My previous guest opinion last year laid out how the perennial fiscal crisis at Southern Oregon University is structural in nature. It is the result of a funding mechanism that is the wrong tool for the job because of the ephemeral nature of SOU's student body. They too often use SOU as a revolving door between community college and a degree at a flagship university.
It is no coincidence that SOU's recruitment and retention woes were compounded at the same time that RCC moved to Medford undercutting the entry of freshmen and compounding the preexisting condition of clever and thrifty upperclassmen transferring to the flagship universities for a more prestigious degree. According to American School Search (http://www.american-school-search.com/review/southern-oregon-university), SOU's retention rate is 69 percent, deemed close to the Oregon average, but nearly 20 percent of its students transfer to other colleges and its overall graduation rate is low at 31 percent. The idea that SOU is a university where freshmen enter and matriculate 4 years or so later is thus not based on reality.
In light of this it is not at all surprising then that the crisis has continued and has reached the inevitable stage of eating of the seed corn in the form of further personnel and program cuts. The final cohort of tenured faculty count the days to their retirement and the cheap-to-maintain part-timers come to teach, but rightly do virtually nothing else to advance the university in service or scholarship. As one who was an early casualty of the first round of cuts in 2006 and also has a literally global view on the issue, it is hard to watch a campus turn into an intellectual death camp.
The problem of recruitment and retention of talented students at SOU can be resolved by making good on the claim that it is Oregon's public liberal arts university. In the case of SOU, it would mean the last best rebranding to become The University of Oregon at Ashland.
In consulting with some in direct contact with the administrations of both universities, there is little interest in moving toward any kind of consolidation. Trusting in the beneficiaries of the system's status quo to respond affirmatively to this slow institutional disaster is like asking executives at Sears in 1990 about Amazon.com and expecting an intelligent reply. Sears, the Amazon.com of the previous century, forgot what its real business was, and so it is with those who are stuck in the paradigm of autonomous regional universities having any future.
A transformative strategy thus requires going both over and under their heads. State involvement, while generally not a good thing in higher education policy, must provide necessary leadership. Both the executive and legislative branches will have to intervene as a matter of public interest over provincial campus turf defense. This should be a priority for our local state legislative delegation.
Of equal importance is to work with SOU and U. of O. arts, humanities and social sciences faculty in dialogue to move the process forward. This dialogue should be premised on assurance that no program or faculty member would be involuntarily transferred to SOU or vice versa. What would be offered is a setting and lifestyle that should literally move them and possibly entire programs as well to a new preferred environment.

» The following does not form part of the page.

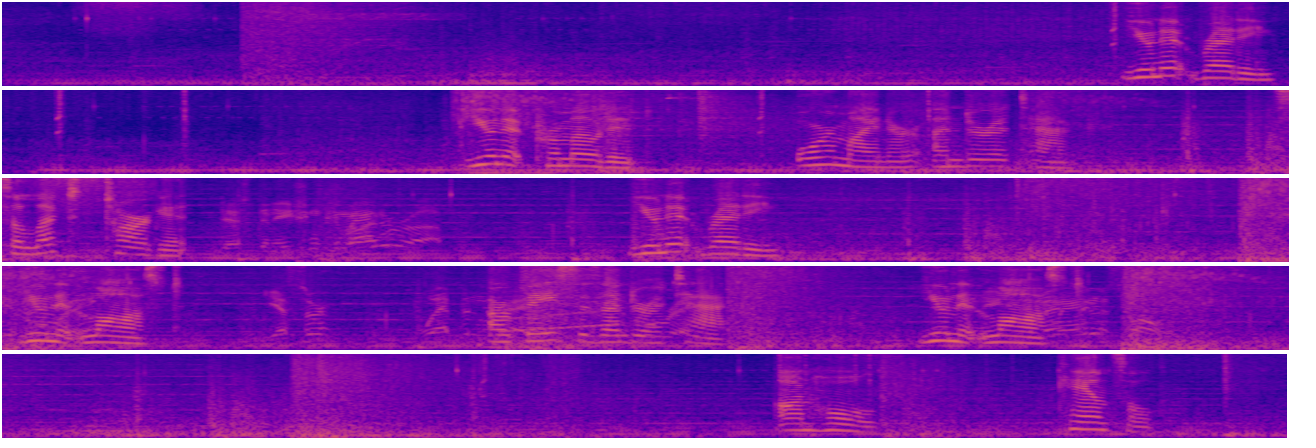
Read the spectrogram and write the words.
Unit ready. Unit promoted. Ore miner under attack. Select target. Destination commander up. Unit ready. Unit lost. Yes, sir. Weapon Our ready. base is under attack. Unit lost. On hold. Cancelled.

A third and utterly critical stakeholder to creating the University of Oregon at Ashland are, of course, the students. They must be informed, organized and mobilized to assert their interests in the future of their degrees. The cache of a U. of O. moniker on their parchment should be an easy sell, but they must be consulted and involved in the process.
Finally, there is the community itself that certainly includes the city of Ashland, but extends to the Rogue Valley and the entire Southern Oregon region that the campus serves. Their involvement in perpetuating a center of excellence in higher education is in everyone's interest, and their support must be beyond the rhetorical. It is why this appeal is going out directly to the public, who will at some point (and sooner than we think) be impacted adversely if we do nothing.
This is not to be taken as a nostalgic rant by one supposedly a generation removed from the virtual classroom that some see as the future of universities. The new quad may be the portable tablet device, but the university experience ultimately needs to be located in a place, and by place I don't mean a coffee shop or in a bedroom at home. Learning communities are not discussion boards. It is the authentic experience of higher education as much as the Oregon Shakespeare Festival is the authentic experience of performing arts. Thank God for our local economy that so many prefer it to Netflix. If the university experience was only about taking courses, then turn SOU into a corporate retreat center and be done with it. If you agree with that future for SOU then feel free to do nothing.
Timothy E. Dolan of Ashland was associate professor of political science and director of the SOU Master in Management Program from its inception in 1998 to 2005. He was most recently professor of public policy and administration in the School of Global Affairs and Public Policy at the American University in Cairo.